The underactive thyroid activity in the slow oxidizer often results in overactive parathyroid glands. Hyperparathyroidism causes calcium to be mobilized from the bones into the blood.
Slow oxidizers commonly have low blood sugar levels. This is due primarily to low levels of cortisone. Cortisone, being a glucocorticoid hormone is one mechanism responsible for maintaining adequate blood sugar levels. People with low blood sugar frequently crave sweets. It is known that diets high in refined sugars, especially soft drinks, can adversely affect the calcium balance.
Slow oxidizers also commonly suffer from food sensitivities, often a sensitivity to milk and other dairy products. For this reason, many of these people avoid milk products which are a good source of calcium. Unless an effort is made to include other calcium-rich foods, the diet is low in key bone-building elements including calcium and magnesium.

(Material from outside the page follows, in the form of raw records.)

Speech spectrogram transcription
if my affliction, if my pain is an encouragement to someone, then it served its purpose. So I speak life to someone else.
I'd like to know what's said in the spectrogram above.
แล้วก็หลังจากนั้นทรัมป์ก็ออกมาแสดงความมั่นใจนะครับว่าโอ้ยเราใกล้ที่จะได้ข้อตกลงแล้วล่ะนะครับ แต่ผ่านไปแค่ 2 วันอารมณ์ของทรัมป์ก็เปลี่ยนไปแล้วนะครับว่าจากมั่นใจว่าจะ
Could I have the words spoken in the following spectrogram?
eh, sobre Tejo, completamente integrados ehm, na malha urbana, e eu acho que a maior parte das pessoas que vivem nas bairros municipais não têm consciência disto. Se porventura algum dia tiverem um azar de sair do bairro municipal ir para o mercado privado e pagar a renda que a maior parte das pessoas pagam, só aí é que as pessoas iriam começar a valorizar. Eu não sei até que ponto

Most slow oxidizers have a deficiency of available copper. The copper-binding proteins are not produced in sufficient quantity due to low adrenal gland activity. As a result, copper is not able to be utilized adequately. Since copper is essential for the retention of calcium in the bones, bio-unavailability of copper contributes to demineralization of the bones. Slow oxidizers are often deficient in zinc and manganese; two elements needed for bone growth. There is also commonly a deficiency of available magnesium. Although magnesium may appear high in the hair tissue, it is not available for use. Magnesium is essential for normal calcium metabolism. To make matters worse, magnesium is frequently deficient in modern diets.
Slow oxidizers are commonly plagued with toxic metal poisoning. As will be explained in the next section, toxic metals often play a role in the development of osteoporosis.

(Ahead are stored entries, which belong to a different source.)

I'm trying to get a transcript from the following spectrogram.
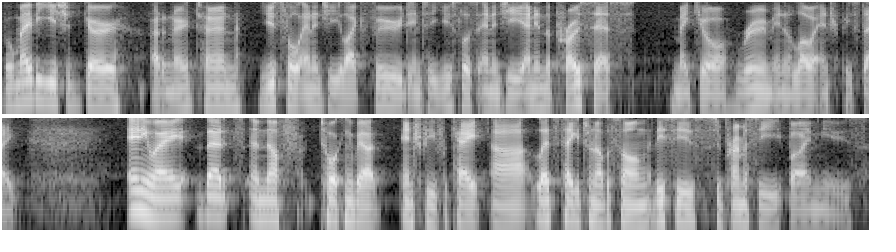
Well, maybe you should go, I don't know, turn useful energy like food into useless energy and in the process make your room in a lower entropy state. Anyway, that's enough talking about entropy for Kate. Uh, let's take it to another song. This is Supremacy by Muse.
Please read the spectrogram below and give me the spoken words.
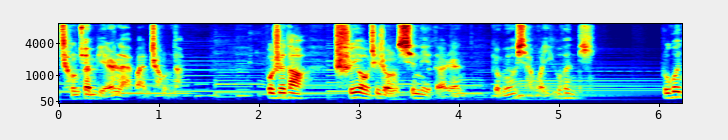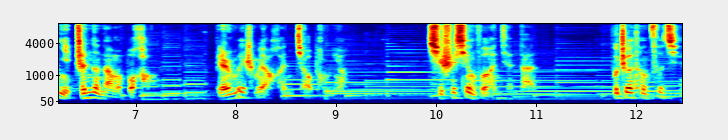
成全别人来完成的。不知道。持有这种心理的人有没有想过一个问题？如果你真的那么不好，别人为什么要和你交朋友？其实幸福很简单，不折腾自己，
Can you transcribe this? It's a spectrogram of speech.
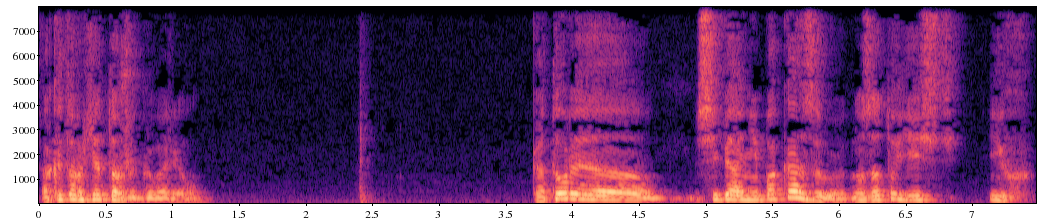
о которых я тоже говорил, которые себя не показывают, но зато есть их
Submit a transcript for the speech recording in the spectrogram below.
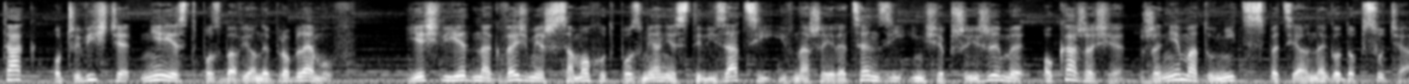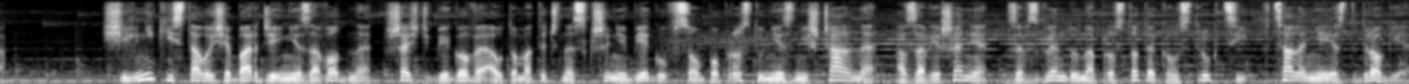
Tak, oczywiście, nie jest pozbawiony problemów. Jeśli jednak weźmiesz samochód po zmianie stylizacji i w naszej recenzji im się przyjrzymy, okaże się, że nie ma tu nic specjalnego do psucia. Silniki stały się bardziej niezawodne, sześciobiegowe automatyczne skrzynie biegów są po prostu niezniszczalne, a zawieszenie, ze względu na prostotę konstrukcji, wcale nie jest drogie.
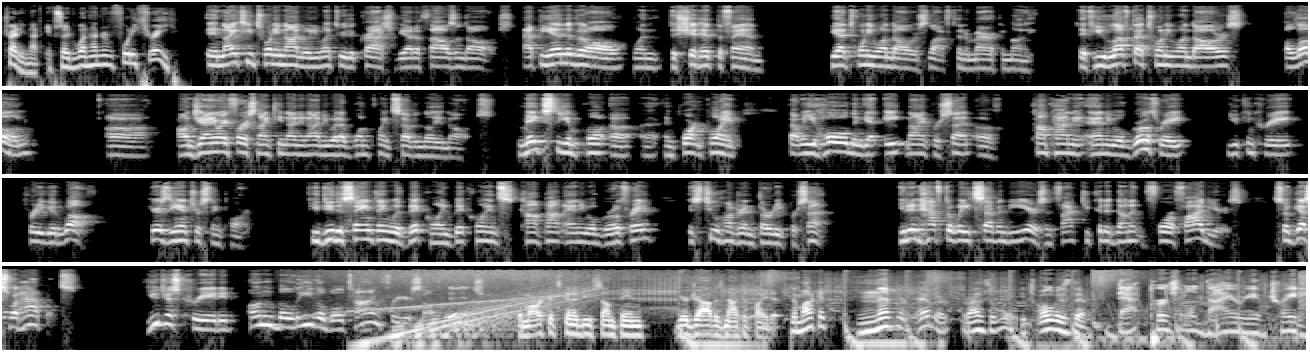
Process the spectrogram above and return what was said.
Trading Nut, episode 143. In 1929, when you went through the crash, if you had $1,000, at the end of it all, when the shit hit the fan, you had $21 left in American money. If you left that $21 alone, uh, on January 1st, 1999, you would have $1.7 million. Makes the import, uh, uh, important point that when you hold and get 8 9% of compounding annual growth rate, you can create pretty good wealth. Here's the interesting part. If you do the same thing with Bitcoin, Bitcoin's compound annual growth rate is 230%. You didn't have to wait 70 years. In fact, you could have done it in four or five years. So guess what happens? You just created unbelievable time for yourself, didn't you? The market's going to do something. Your job is not to fight it. The market never, ever runs away. It's always there. That personal diary of trading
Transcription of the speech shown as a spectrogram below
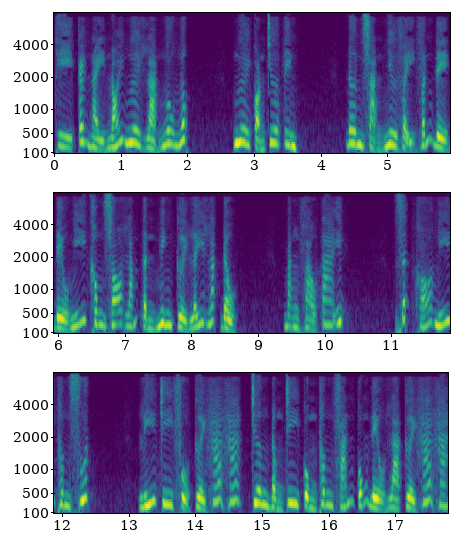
Thì cách này nói ngươi là ngô ngốc. Ngươi còn chưa tin. Đơn giản như vậy vấn đề đều nghĩ không rõ lắm Tần Minh cười lấy lắc đầu. Bằng vào ta ít. Rất khó nghĩ thông suốt. Lý Chi Phủ cười ha ha, Trương Đồng Chi cùng thông phán cũng đều là cười ha ha.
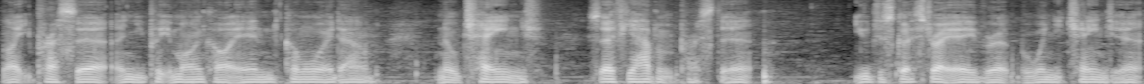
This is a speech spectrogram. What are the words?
like you press it and you put your minecart in come all the way down and it'll change. So if you haven't pressed it you'll just go straight over it but when you change it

Lead poisoning is also commonly associated with bone problems. Lead interferes with calcium metabolism and can replace calcium in storage sites.
Studies indicate that a wide range of nutrients are involved in bone formation and bone maintenance. We have discussed the importance of calcium, magnesium, zinc, copper and manganese. Boron appears to assist calcium retention in the bones. Vitamin C is required for maintenance of the bone matrix. Vitamin D assists in calcium absorption. The adrenal glands require still other nutrients such as pantothenic acid and vitamins A and E.

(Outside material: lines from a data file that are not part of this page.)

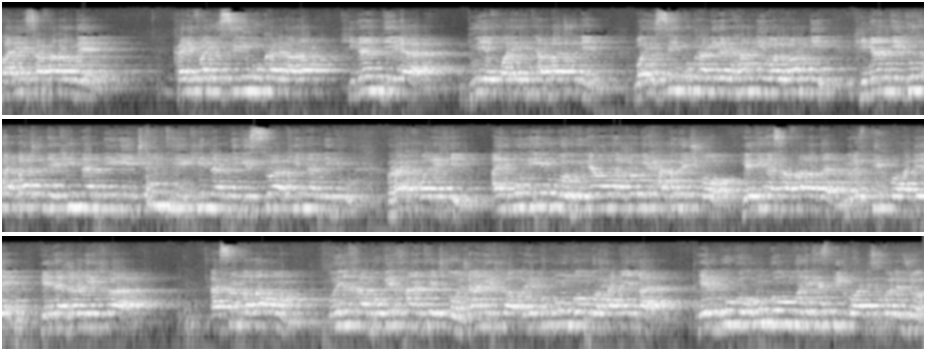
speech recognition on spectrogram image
خليل سفر أو كيف يصيبك الأرق؟ كنان ديلا. دوي قريه تباتوني ويصيبك من الهم والغم. دي دود أباتوني. كنا بنيجي چونتي. كنا بنيجي سوا. كنا بنيجي رأي قريه أي مدينو دنيا وتجوغي حدوريشكو هدينا سفر ده مرسبيكو هده هدا جاني خوا أسان بلاهم وين خابو بين خان تجكو جاني خوا وهبو أنغو حقيقة هبو أنغو أنغو لتسبيكو هذا سكول الجو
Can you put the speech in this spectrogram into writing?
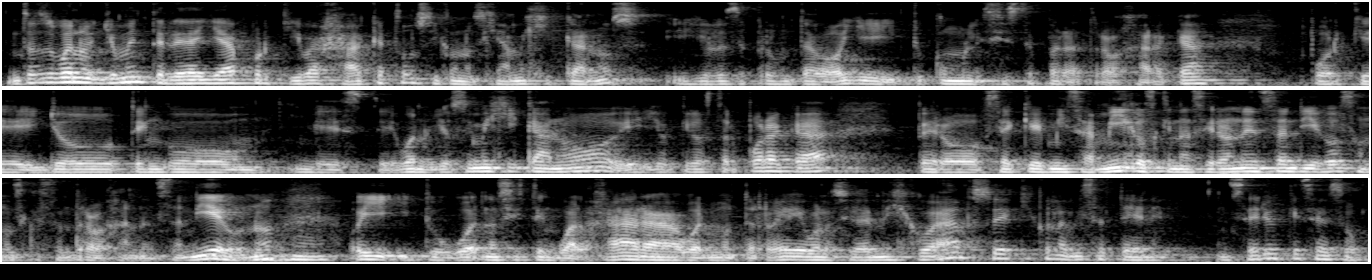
Entonces, bueno, yo me enteré de allá porque iba a hackathons y conocía a mexicanos y yo les preguntaba, oye, ¿y tú cómo le hiciste para trabajar acá? Porque yo tengo, este, bueno, yo soy mexicano y yo quiero estar por acá, pero sé que mis amigos que nacieron en San Diego son los que están trabajando en San Diego, ¿no? Oye, ¿y tú naciste en Guadalajara o en Monterrey o en la Ciudad de México? Ah, pues estoy aquí con la visa TN. ¿En serio qué es eso?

Fluoride has been tried as a treatment for osteoporosis. A major study reported in Medical World News, pp. 42-43, Oct. 23, 1989, showed increased bone density with calcium fluoride, but no reduction in fractures in 135 post-menopausal women. This is not a surprising result because fluoride is known to form a brittle bone structure. Fluoride therapy also carries risks of undesirable side effects.
Many of the causes of osteoporosis are well understood. Through the proper use of hair analysis, often a trend or tendency for osteoporosis can be identified years before symptoms appear. This trend may then be reversed through nutrition to alleviate the problem.
When symptoms have already appeared, we are often able to prevent worsening of bone demineralization. We have also seen remineralization of bone, although this is not commonly thought to be possible.
Proper maintenance of our bone structures requires a wide variety of nutrients, many of which are deficient in modern refined-food diets. Exercise also appears to offer benefits. However, excessive stress (even excessive exercise), can worsen the tendency for osteoporosis.
Prevention and nutritional correction of osteoporosis begins with a diet of high-quality natural foods and a regular exercise program. This is most important for women, who are more prone to osteoporosis. Hair analysis can then be used to guide the design of a diet and a supplement program to address each individual's particular deficiencies and imbalances.